By Alejandra Loera
By Adam Lovinus
By Gustavo Arellano
By Nate Jackson
By Marcus Alan Goldberg
By Reyan Ali
By Gustavo Arellano
By Nate Jackson
Producer/rapper Loose Logic has a song for every day of the week.
Do people have preconceived ideas about Orange County rappers?
Definitely. I've had people be like, "You're from Orange County. What can you possibly know about hip-hop?" It's not about where you're from.
Do rap battles and aspects like that help diffuse criticism when there's a "put up or shut up" side like that?
Yeah. Most of the comments I've heard aren't from other hip-hop artists. It's people who don't know much about the culture of hip-hop, the music and what it's about. They're on the outside trying to figure out what it's about. But I've never gotten any negative feedback. It's just people trying to poke and see if they can push a button.
How did you get started in hip-hop?
I was in high school. A friend and I discovered a producer program called Fruity Loops. You can make beats in it. We were just messing around, making techno beats. We were surfing on Napster, and we found a song some of our friends did over a Puff Daddy beat, and we were like, "We can do this better." So we made a song and put it on Napster. It caught on. People in other high schools would have it in their playlists. I just started writing all the time, and I was trying to figure out how to do it and how to write a chorus. Now I'm producing my own stuff, and it's a whole other world.
Do you produce everything you rap on?
Yeah. If I'm going to put it out there, I don't want to have to worry about other people being involved. I want to own everything I do. It's not that I don't like to work with other people. I do mixtapes on the side with seven or eight different rappers and a couple of different producers.
What's your goal with making your album and paying for it all by yourself?
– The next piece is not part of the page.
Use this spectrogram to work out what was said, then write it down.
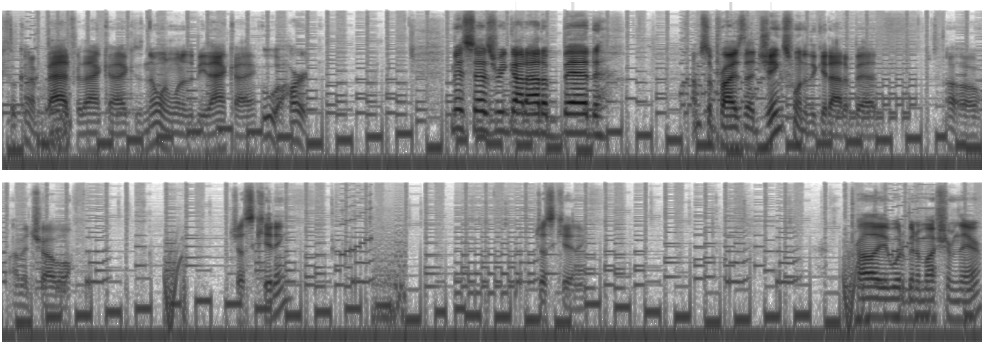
feel kind of bad for that guy, because no one wanted to be that guy. Ooh, a heart. Miss Esri got out of bed. I'm surprised that Jinx wanted to get out of bed. Uh-oh, I'm in trouble. Just kidding? Just kidding. Probably would have been a mushroom there.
I could just be doing it at home, but I want it to be good enough that if I get the right connection, I want it to sound legit. So I'm going to pay some money to do that. I'll pay for it now so when somebody has the money to back me later, they're hearing a good product. My album holds up with those industry albums.
Do think you have a certain sound or style that fits with other West Coast rap or Orange County specifically?
Some people hear my stuff and compare it to [Dr.] Dre or whatever. And my flow is a little bit more West Coast. But I feel like it's a little bit of everything. I'm just being real to what I like and what I think is good music. I think it's starting to be more universal, where people don't care where you're from or what the music sounds like as long as it's good. They always want to compare you with someone they're comfortable with.
A lot of hip-hop is also considered especially materialistic.
From the beginning of hip-hop . . . it's basically bragging. Instead of "I've got this much money," it was "I've got the dopest rhymes." It evolved from that. But I think the way they're doing it now and the way they're bragging . . . it took away from the lyricism and the creativity. It's not as creative and witty as it used to be. It's fine to do it if the song is appropriate. If you get a new car or a new shirt that you like, you want to brag about it and show it off. But there are people putting out albums where every single song is like that, and that's overkill.
How about other divisions in hip-hop, like gangster, conscious, or mainstream?
I feel like the majority of my stuff is conscious. I always try to say something and have meaning behind my songs. But some of the beats might sound a little more gangster sometimes, or clubbish. It's just real hip-hop. Everyone has that party side to them. It's a part of life and a part of the culture. So I don't think there's anything wrong with a club song, but if that type of song or feel consumes your whole album, that's where there's a problem. When you're trying to impact someone with your music and touch them and maybe move them, you want to have everything. A person's life doesn't go through just one emotion. You want to have a song that can connect with a person on every day of the week, no matter how they're feeling. They can throw it on and relate.
LOOSE LOGIC PERFORMS AT THE HOUSE OF BLUES, 1530 S. DISNEYLAND DR., ANAHEIM, (714) 778-BLUE; WWW.HOB.COM. OCT. 31. CALL FOR TIME AND COVER; LOOSE LOGIC'S BEFORE THE STORM IS OUT NOW ON PASSION PLAY PRODUCTIONS. VISIT WWW.MYSPACE.COM/LOOSELOGIC FOR MORE INFORMATION. ALSO SEARCH "LOOSE LOGIC" ON WWW.ITUNES.COM AND WWW.CDBABY.COM.
Find everything you're looking for in your city
Find the best happy hour deals in your city
Get today's exclusive deals at savings of anywhere from 50-90%
Check out the hottest list of places and things to do around your city